The Green Bay Packers have made it very clear that finding a solid rushing attack is priority No. 1 this summer. Even quarterback Aaron Rodgers, who believed a year ago that Green Bay’s top-notch passing game could get the job done by itself, has admitted that the team needs to find a running game behind him in order to maintain balance. With several embarrassing rushing statistics under the Packers’ belt, which running back will step up to end the skids?
Green Bay has not had a running back rush for at least 100 yards in a single game since Brandon Jackson accomplished the feat on October 10, 2010. For those of you keeping track at home that is a whopping 43 games without a single player making the mark that has become the standard for decent rushers.
If that was not enough, the Packers have also not had a running back rush for over 1,000 yards in a single season since Ryan Grant did back in 2009. The six-year player ran for 1,253 yards that season after he rushed for 1,203 yards in 2008.
Alex Green was the Packers’ top rusher last season when he ran for a measly 464 yards on 135 carries. In 2011, James Starks was the top man in the backfield when he compiled 578 yards on the ground on 133 carries. Grant was right behind him with 559 yards on 134 carries. At least that season, the Packers had two players combine for over 1,000 yards.
Green Bay must look no further than the 2010 postseason, the year they won Super Bowl XLV, to see what a good rushing attack can do for them. James Starks exploded with 315 yards on 81 carries in four games, including setting a Packers rookie record by running for 123 yards against the Philadelphia Eagles. Even though the running game slowed down, the balance was enough to give Rodgers that extra edge to shred opponents.
Green Bay will be fielding a two-headed monster that is rookies Eddie Lacy and Jonathan Franklin. Yes, the Packers are counting on Green and Starks to be effective, but Lacy and Franklin are the future. These two players have an opportunity to give the offense an incredible edge.

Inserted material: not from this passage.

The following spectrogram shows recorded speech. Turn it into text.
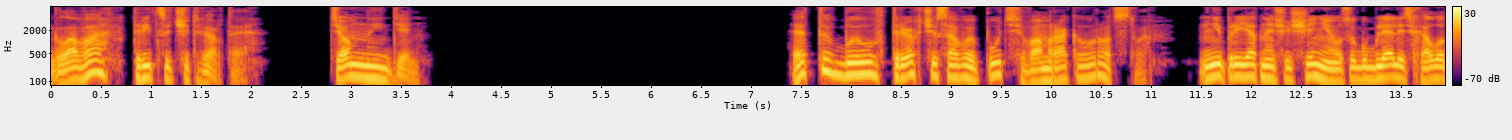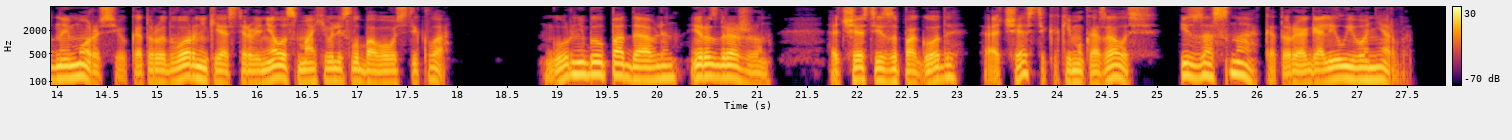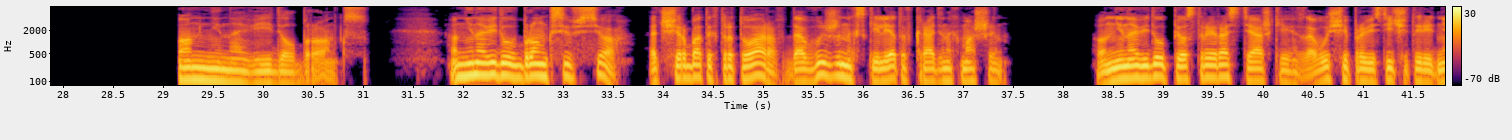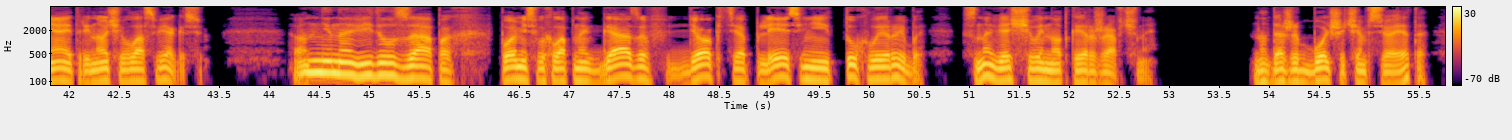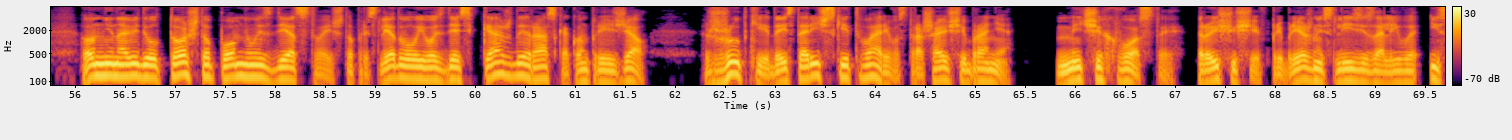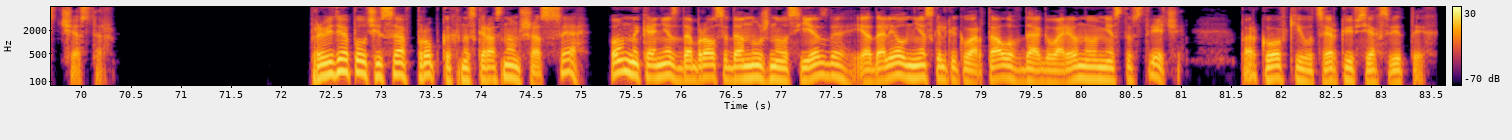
Глава 34. Темный день. Это был трехчасовой путь во мрак и уродство. Неприятные ощущения усугублялись холодной моросью, которую дворники остервенело смахивали с лобового стекла. Гурни был подавлен и раздражен. Отчасти из-за погоды, отчасти, как ему казалось, из-за сна, который оголил его нервы. Он ненавидел Бронкс. Он ненавидел в Бронксе все, от щербатых тротуаров до выжженных скелетов краденных машин. Он ненавидел пестрые растяжки, зовущие провести четыре дня и три ночи в Лас-Вегасе. Он ненавидел запах, помесь выхлопных газов, дегтя, плесени и тухлой рыбы с навязчивой ноткой ржавчины. Но даже больше, чем все это, он ненавидел то, что помнил из детства и что преследовало его здесь каждый раз, как он приезжал. Жуткие доисторические твари в устрашающей броне. Мечехвосты, рыщущие в прибрежной слизи залива Истчестер. Проведя полчаса в пробках на скоростном шоссе, он, наконец, добрался до нужного съезда и одолел несколько кварталов до оговоренного места встречи — парковки у церкви всех святых.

Give Rodgers a dominant running game while he is in his prime and he will reward the organization with multiple Super Bowls.
It is hard to say exactly who will accomplish the feat of breaking 100 yards in a game and 1,000 yards on the season, especially when the offensive line has a lot to do with it. With that being said, I guarantee both skids will end before the 2013 regular season is over.
The offensive linemen know it is on them to help make the team better, and the good news is they are determined to improve drastically. Meanwhile, the intense competition among the running backs in training camp will spill over into the regular season.